WHAT IS REQUIRED →
Below are some records. Write out exactly their lines from the one with "read speech from spectrogram" through the one with "Take the spectrogram", and leave the pictures behind.

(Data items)
_ _ _
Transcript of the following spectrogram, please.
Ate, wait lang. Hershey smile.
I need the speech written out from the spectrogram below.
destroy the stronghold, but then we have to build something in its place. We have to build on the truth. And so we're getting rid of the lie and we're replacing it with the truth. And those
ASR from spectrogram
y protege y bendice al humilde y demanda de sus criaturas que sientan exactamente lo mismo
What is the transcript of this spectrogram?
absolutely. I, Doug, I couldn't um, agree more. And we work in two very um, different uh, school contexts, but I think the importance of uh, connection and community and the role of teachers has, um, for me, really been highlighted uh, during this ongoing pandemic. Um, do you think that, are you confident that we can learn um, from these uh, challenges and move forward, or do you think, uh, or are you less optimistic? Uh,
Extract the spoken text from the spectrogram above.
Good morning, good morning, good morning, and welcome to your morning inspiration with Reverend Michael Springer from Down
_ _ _
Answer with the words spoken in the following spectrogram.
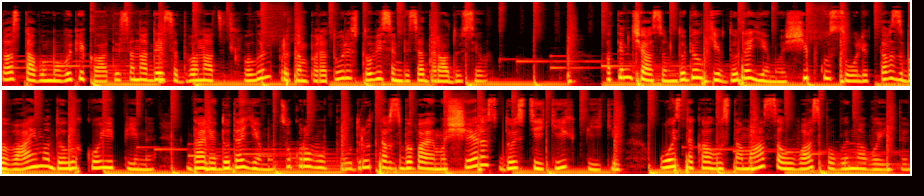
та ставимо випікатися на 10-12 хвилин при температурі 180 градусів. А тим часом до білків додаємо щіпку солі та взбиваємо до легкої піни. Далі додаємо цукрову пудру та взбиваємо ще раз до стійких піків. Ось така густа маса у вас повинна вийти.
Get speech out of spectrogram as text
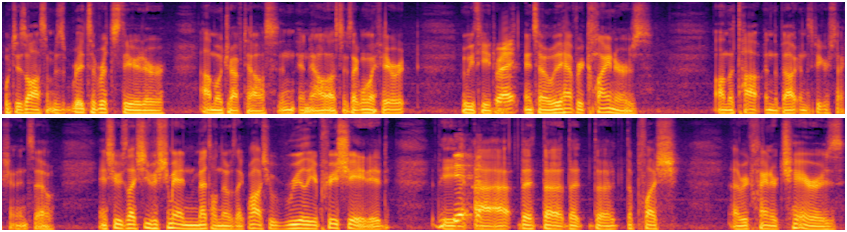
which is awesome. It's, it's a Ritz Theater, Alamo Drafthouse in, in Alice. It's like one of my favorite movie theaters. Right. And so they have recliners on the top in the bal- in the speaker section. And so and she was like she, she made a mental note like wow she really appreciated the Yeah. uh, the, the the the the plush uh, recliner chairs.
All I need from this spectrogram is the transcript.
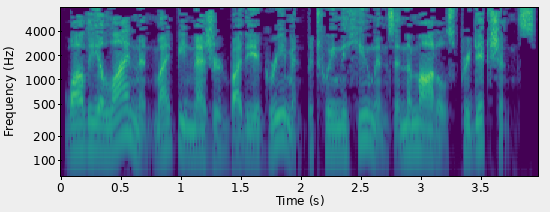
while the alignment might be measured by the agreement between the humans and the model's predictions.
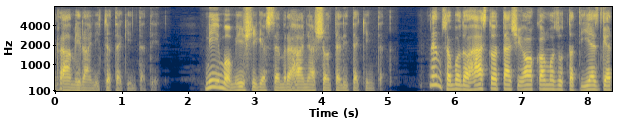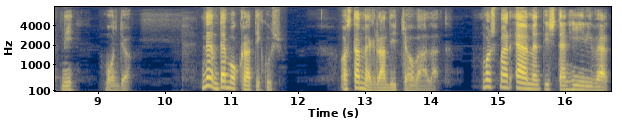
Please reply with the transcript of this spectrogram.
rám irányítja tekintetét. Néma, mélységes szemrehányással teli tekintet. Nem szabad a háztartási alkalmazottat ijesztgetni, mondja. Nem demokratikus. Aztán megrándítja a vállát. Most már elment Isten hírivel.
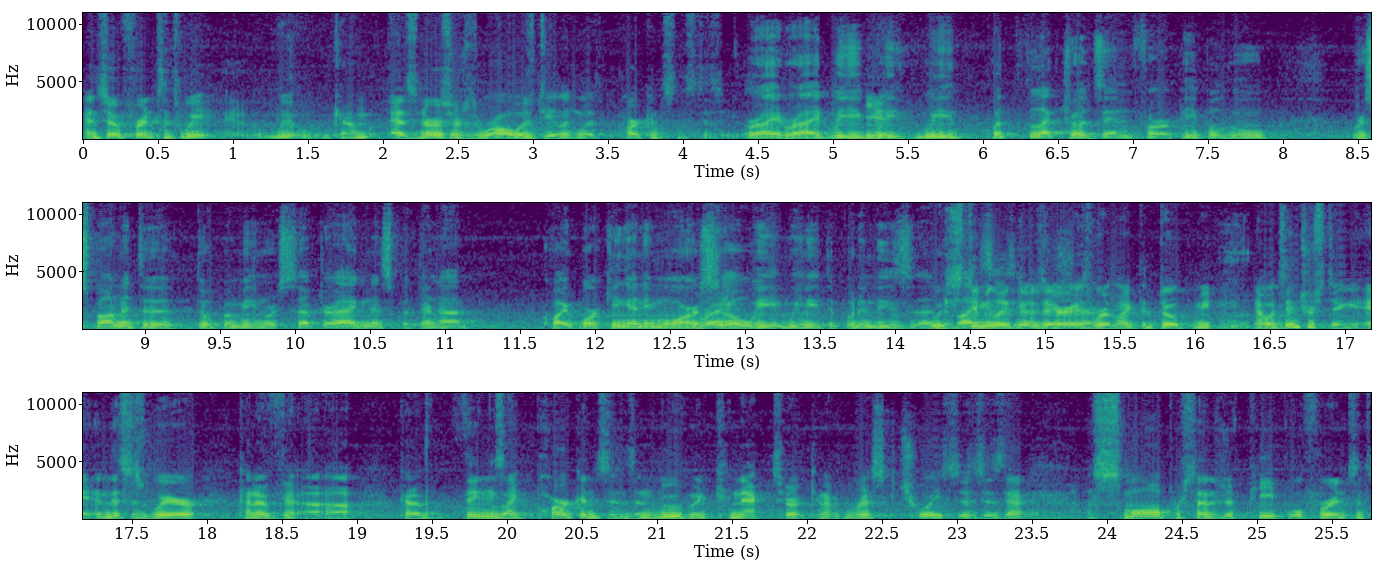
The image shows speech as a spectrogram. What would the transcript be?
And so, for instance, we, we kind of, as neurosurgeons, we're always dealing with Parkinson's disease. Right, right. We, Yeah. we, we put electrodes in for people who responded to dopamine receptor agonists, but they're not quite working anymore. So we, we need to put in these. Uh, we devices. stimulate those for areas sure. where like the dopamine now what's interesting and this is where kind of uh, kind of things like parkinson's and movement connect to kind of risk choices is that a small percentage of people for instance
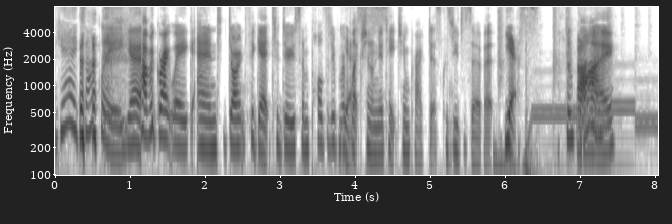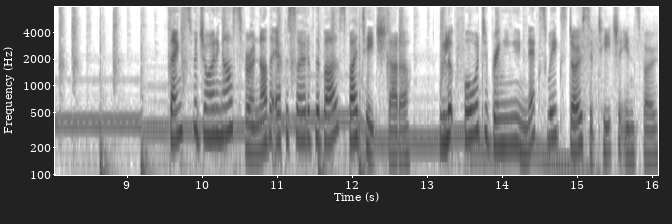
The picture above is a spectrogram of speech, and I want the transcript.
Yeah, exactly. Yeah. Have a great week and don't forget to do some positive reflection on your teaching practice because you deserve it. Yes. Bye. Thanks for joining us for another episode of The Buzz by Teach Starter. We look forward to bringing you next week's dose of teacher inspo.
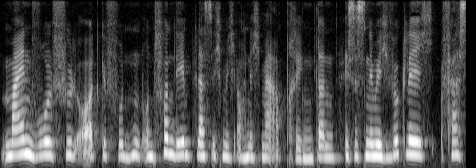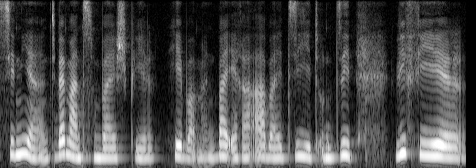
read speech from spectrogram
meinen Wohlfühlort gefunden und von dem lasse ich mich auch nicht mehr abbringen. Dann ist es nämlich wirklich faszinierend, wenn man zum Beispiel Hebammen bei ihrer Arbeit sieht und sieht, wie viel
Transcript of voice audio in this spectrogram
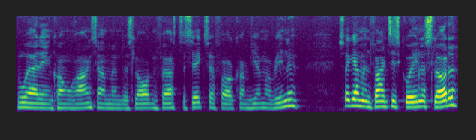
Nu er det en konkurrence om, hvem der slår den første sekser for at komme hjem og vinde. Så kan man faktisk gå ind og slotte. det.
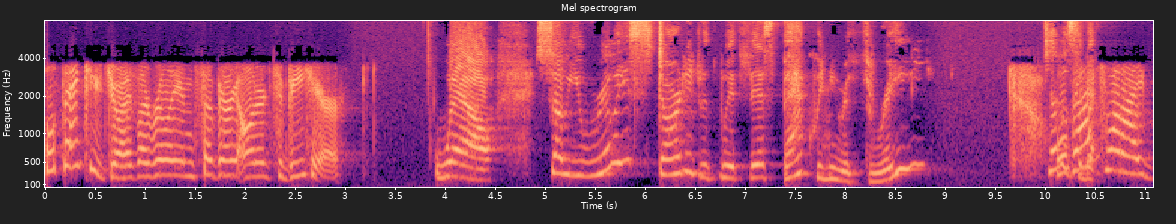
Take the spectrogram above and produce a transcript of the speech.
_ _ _
EXERCISE RESULT →
read speech from spectrogram
meinen Wohlfühlort gefunden und von dem lasse ich mich auch nicht mehr abbringen. Dann ist es nämlich wirklich faszinierend, wenn man zum Beispiel Hebammen bei ihrer Arbeit sieht und sieht, wie viel
Transcript of voice audio in this spectrogram
Nu er det en konkurrence om, hvem der slår den første sekser for at komme hjem og vinde. Så kan man faktisk gå ind og slotte. det.
Take the spectrogram above and produce a transcript of the speech.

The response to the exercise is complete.